That said, I was extremely disappointed with Liverpool’s performance. You had a full-strength Liverpool side starting against what was essentially a B-side Manchester United with star players such as Nani, Wayne Rooney, Javier Hernandez and Antonio Valencia on the bench, while Nemanja Vidic didn’t even dress and you had, gulp, Jonny Evans, an aging Ryan Giggs and an out-of-position Phil Jones in the side. If Liverpool is to mount a serious title challenge this season, this was the sort of game where Liverpool should have punished Manchester United. Even Liverpool legend Kevin Keegan said before the game that Sir Alex Ferguson’s starting eleven was an insult to Liverpool FC.

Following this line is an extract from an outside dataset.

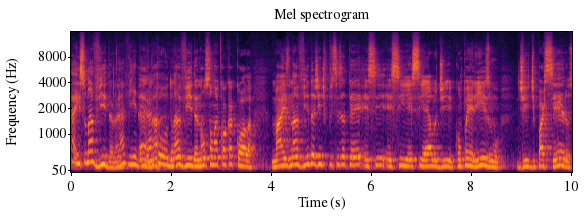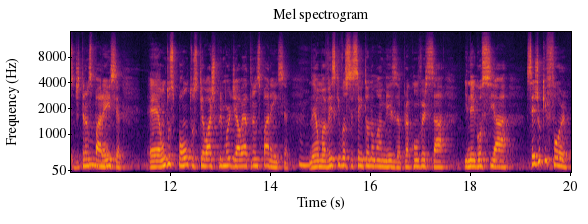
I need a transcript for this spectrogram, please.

With Liverpool, there was too much bluster and not enough precision. Dalglish’s side controlled possession in key moments of the match but they were unable to create as many chances as I would suspect. And the chances that they didn’t create were wasted by Luis Suarez and Dirk Kuyt. Put Javier Hernandez into that one-on-one situation that Suarez had against De Gea and Chicharito would have scored nine times out of ten. Kuyt, meanwhile, had a late chance in the game but shot straight at De Gea.
Manchester United set out to get a draw in this match and they got exactly what they wanted. Sir Alex Ferguson made a calculated move in starting with the line-up he had today. He walked away from Anfield with one point and with players who will be well-rested for next week’s Champions League game. Sir Alex Ferguson found the perfect balance in getting what he wanted and preparing his team for their next game. For Liverpool, they have to start all over again next weekend with a home match against Norwich City. And judging by the performance the Canaries put on today and comparing that with how Liverpool lacked imagination, the Reds are going to have a tough time against the recently promoted side.